Northwestern students, alumni discuss Teach for America

Jeanne Kuang, Reporter

During an educational discussion on Thursday evening, Northwestern students highlighted their various perspectives on Teach for America.  

Teach for America, a national nonprofit dedicated to solving educational inequity, recruits recent college graduates and trains them to teach for two years in low-income and underprivileged schools.

About 30 students attended the discussion hosted by the Center for Civic Engagement in Norris University Center’s Louis Room. A panel of people involved with TFA, including two recent NU alumni, shared their experiences working with the organization.

Ten percent of Northwestern graduates from the Class of 2012 applied to work for TFA, said Weinberg senior Lena Peck, a Center for Civic Engagement fellow who organized the discussion. Despite the high involvement of NU students, Peck said, many people still do not have clear perspectives of the program from current or previous corps members.

“You hear a lot of stuff about (Teach for America), there’s a lot of info sessions,” she said. “But what is it really like?”

Panelist Rob Crawford (Weinberg ’12) said he stumbled upon the group when, after college, he said he wanted to “do something that I would never have the opportunity to do again in my life.” He and fellow corps member Dal Ackerman (Communication ’12) have been working for Teach for America for three and a half months. Crawford acknowledged that the organization combines “a lot of work” with “an incredible experience.”

In addition to recent college graduates, the panel also included two TFA alumnae. One panelist described how the program sparked her interest in education issues and another explained how she did not take the traditional two-year route, instead joining the organization later on.

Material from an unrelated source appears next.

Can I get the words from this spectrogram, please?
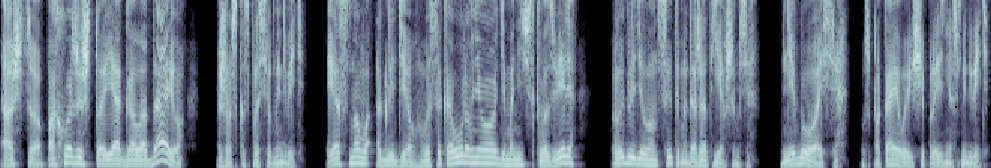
А что, похоже, что я голодаю? жестко спросил медведь. Я снова оглядел высокоуровневого демонического зверя. Выглядел он сытым и даже отъевшимся. «Не бойся», — успокаивающе произнес медведь.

The panelists then answered questions about the effect of TFA on members’ future careers, as well as teachers’ experiences during the Chicago Public Schools strike in September.

Student attendees broke into groups to discuss their views on Teach for America. While some were interested in applying to become a teacher, others questioned the effectiveness of recruiting recent college graduates with no teaching experience to help students in struggling schools.

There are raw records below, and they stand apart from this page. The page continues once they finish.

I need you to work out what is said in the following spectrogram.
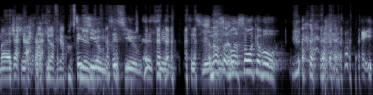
Mas. Aqui vai ficar com sem ciúme, sem ciúme, sem ciúme, sem ciúme. A nossa relação acabou. é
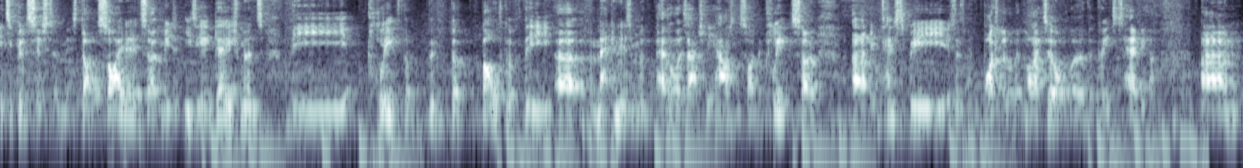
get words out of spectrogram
it's a good system. It's double-sided, so it means easy engagement. The cleat, the, the, the bulk of the uh, of the mechanism of the pedal is actually housed inside the cleat, so uh, it tends to be it tends to make the bike a little bit lighter, although the cleat is heavier. Um,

Some students were surprised by criticism of the organization. Weinberg junior Katie Funderburg said she was interested in hearing varying perspectives on Teach for America.

“Our conclusions were just that there are a lot of differing opinions about (Teach for America),” she said. “It’s possible to have a lot of positive views about TFA and also a lot of reservations about it.”

Peck said she was glad that the discussions brought up some of the lesser known issues surrounding TFA. Heidi Gross, program manager at the Center for Civic Engagement, said the event was intentionally planned not as an information or recruitment session, but rather as an opportunity for students considering Teach for America to ask questions and voice concerns.

“We wanted to provide a venue for that conversation to happen,” she said.